Why 6 Million New Small Businesses Started During the Pandemic
Employers need to stop looking at $$$ and become attractive to the labor force
I have been a small business owner since 2005. When people talk about how hard it is to generate steady income as a business owner, they are right to say it’s hard.
We all learned that millions of people lost their jobs during the pandemic and the government provided financial support directly to all of us as well as to companies who applied for EIDL and PPP loans.
The expectation was that labor would come back to work as soon as conditions would allow it.
In reality, that return to work has been slower than many so-called ‘experts” anticipated.
Anybody who knows me knows that I am very critical of politicians, especially when they have been in politics for many years, sometimes decades. It’s even worse when they have grown so old in these political roles that they are no longer connected to regular people’s lives. I vividly recall treasury secretary Mnuchin answering the question: “How long do you think these stimulus checks will last for people who received them?” He said — probably 3 months.
Seriously, how disconnected from reality do you need to be? Most of the governors are retirement age and some in their late 70’s and early 80’s
When they said that people won’t go back to work because they are receiving too much money from the federal government and ended the programs early, it did not result in people in those states flooding back to the workplace.
Denitsa Tsekova from Yahoo finance reported on Aug 20th, 2021:
The 19 states that canceled the benefits in June saw a $4 billion reduction in federal unemployment payments and a $2 billion drop in consumer spending. At the same time, only $270 million in new earnings came in, representing just 7% of the unemployment benefits that were lost.
“The main question was: Did pushing [the expiration] earlier to June help the local economy?

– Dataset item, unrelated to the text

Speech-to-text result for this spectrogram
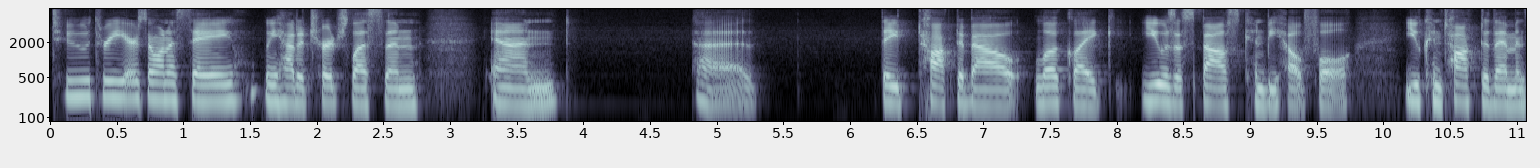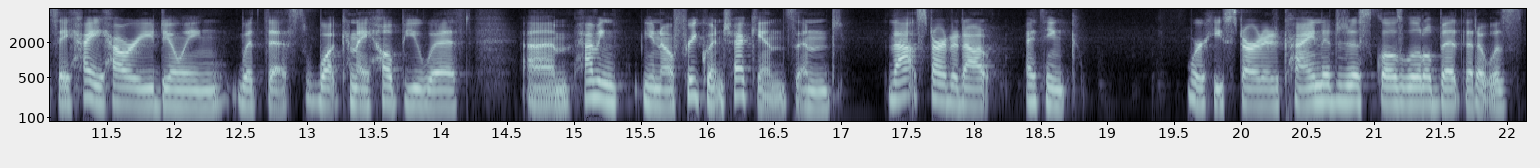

And that answer seems to be mostly no,” Dube said. “That’s a net loss for those state economies because this was federal dollars going into those states.”
Some people say that the reason for jobless people not taking on the roles they had before the pandemic or new jobs in the same industry is the amount of money they would receive.
The argument is: “Employers need to pay more to get their workers back.”
While it is true that inflation has been strong and probably will remain strong going forward, that alone is not a good enough reason. For one, we know that the government reported inflation is not nearly true, so employers would have to raise wages closer to 10–15% than the government admitted 5%.
The true reasons are different in my opinion.
During the pandemic, anybody who had a service job that could be provided from home saw that it is possible, even though employers for years kept telling us that it’s not.
Now a lot of these employers want to force their labor force to come back.
Come back to what?
Commuting and standing in line? Being in a cubicle close to a lot of other people? Wages that are kept as low as possible to maximize profits for shareholders? Being “bossed-around” and micromanaged, especially in lower-wage service jobs?
What people have realized and employers still struggle with is a new appreciation for relationships:
We all like to work with folks we like. We like to apply what we have learned and do things in a reasonable, logical, common-sense way.
Most employers want to press their employees in a corset and when someone speaks up they’re told to shut up and appreciate that they have a job and get paid.
A great example describing what the dynamics are can be found in this NPR interview recording: The COVID Small Business Boom
You will hear about Chris Van Jura, a guy who used to manage higher-end restaurants for a company. He was fired when the pandemic hit.
When he wondered what he wants to do and how he wants to interact with people, he decided to use some of his savings and buy an old food truck, renovate it and start a hot dog stand that serves a special kind of hot dog famous in New Jersey.
Listen to the recording and hear how he gets choked up when asked how he feels about his new way of working. It’s emotional — I can tell you.
You don’t hear that from a regular employee working for little more than minimum wage.
The days of keeping costs down, maximizing profits, making shareholders happy, explaining everything with rule books, financial calculations, and cost analysis are over. That worked when people didn’t know that they have alternatives.
6 million people already took action and started new businesses. As long as they see an opportunity to make their business work they will not come back to traditional employers.
There are terms like “family business” and “company” culture that need to be moved up and receive much more emphasis. The freedom to manage our time, decide what we do — know that there are consequences, and do it anyway — as millions of small business owners do every day is what employers who want to attract the labor force need to be aware of and offer attractive solutions.
They told you that you couldn’t do it yourself and that you need to dance to the tune of the boss.
The pandemic has demonstrated that we can manage our time, keep an eye on our expenses, engage others we work with and help each other based on good relationships, care, trust, empathy, etc.
As long as employers keep focusing on $$$ and not on the deeper values the modern labor force is looking for, more and more gig workers and small businesses will replace traditional employment and work.
Hot off the press I learned last night that the boring, repetitive, dangerous hazardous, underpaid jobs will be replaced by Tesla Bot in the not very distant future. I can imagine the many jobs in harvesting that these guys could do. It will take some time to get used to when encountering these guys in restaurants and retail stores.
On 19th Aug 2021 Elon Musk said we need universal basic income because ‘in the future, physical work will be a choice’. That’s food for the next article.